Your assignment: Images in the data are to be skipped, while every line is restated exactly as written.

======== Material provided

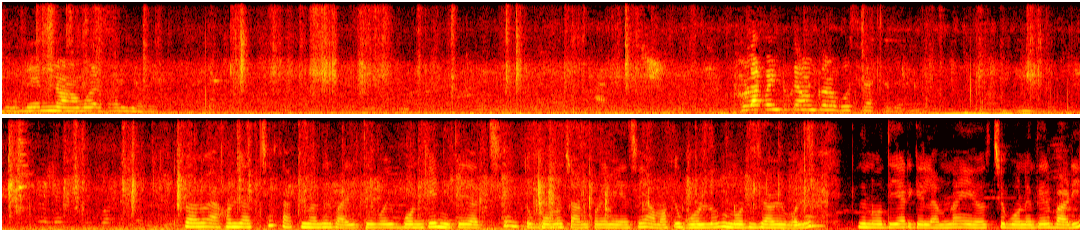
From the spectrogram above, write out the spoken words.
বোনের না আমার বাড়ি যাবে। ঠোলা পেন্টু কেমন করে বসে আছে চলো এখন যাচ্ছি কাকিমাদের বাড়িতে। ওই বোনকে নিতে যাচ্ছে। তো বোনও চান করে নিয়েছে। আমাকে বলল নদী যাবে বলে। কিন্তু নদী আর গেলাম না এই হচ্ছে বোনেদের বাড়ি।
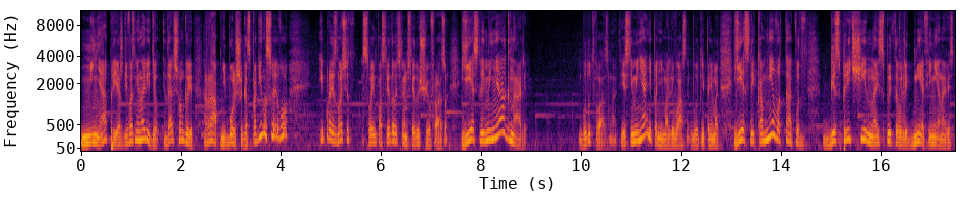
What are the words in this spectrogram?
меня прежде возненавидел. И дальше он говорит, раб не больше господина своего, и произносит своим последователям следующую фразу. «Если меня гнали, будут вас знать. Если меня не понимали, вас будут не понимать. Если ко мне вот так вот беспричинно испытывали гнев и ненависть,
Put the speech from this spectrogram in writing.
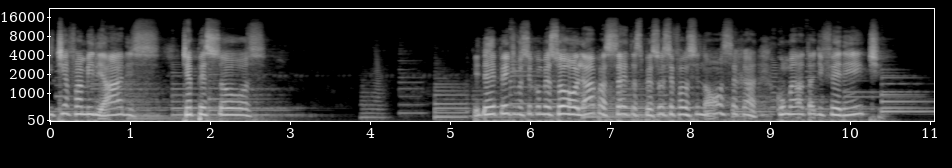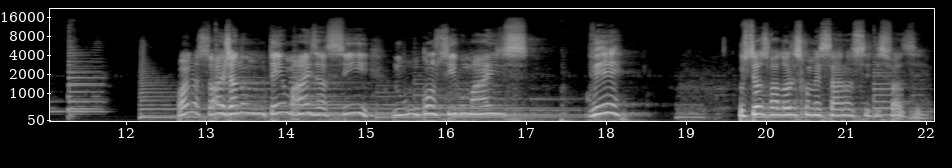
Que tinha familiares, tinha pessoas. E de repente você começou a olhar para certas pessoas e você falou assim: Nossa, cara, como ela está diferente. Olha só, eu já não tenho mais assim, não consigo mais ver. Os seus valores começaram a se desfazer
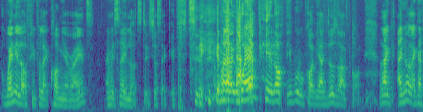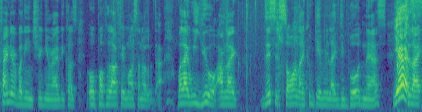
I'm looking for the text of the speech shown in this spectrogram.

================

Answer section:
From the spectrogram above, write out the spoken words.
বোনের না আমার বাড়ি যাবে। ঠোলা পেন্টু কেমন করে বসে আছে চলো এখন যাচ্ছি কাকিমাদের বাড়িতে। ওই বোনকে নিতে যাচ্ছে। তো বোনও চান করে নিয়েছে। আমাকে বলল নদী যাবে বলে। কিন্তু নদী আর গেলাম না এই হচ্ছে বোনেদের বাড়ি।
What are the words in this spectrogram?
меня прежде возненавидел. И дальше он говорит, раб не больше господина своего, и произносит своим последователям следующую фразу. «Если меня гнали, будут вас знать. Если меня не понимали, вас будут не понимать. Если ко мне вот так вот беспричинно испытывали гнев и ненависть,
Put the speech from this spectrogram in writing.
Que tinha familiares, tinha pessoas. E de repente você começou a olhar para certas pessoas e você falou assim: Nossa, cara, como ela está diferente. Olha só, eu já não tenho mais assim, não consigo mais ver. Os seus valores começaram a se desfazer
I'm looking for the text of the speech shown in this spectrogram.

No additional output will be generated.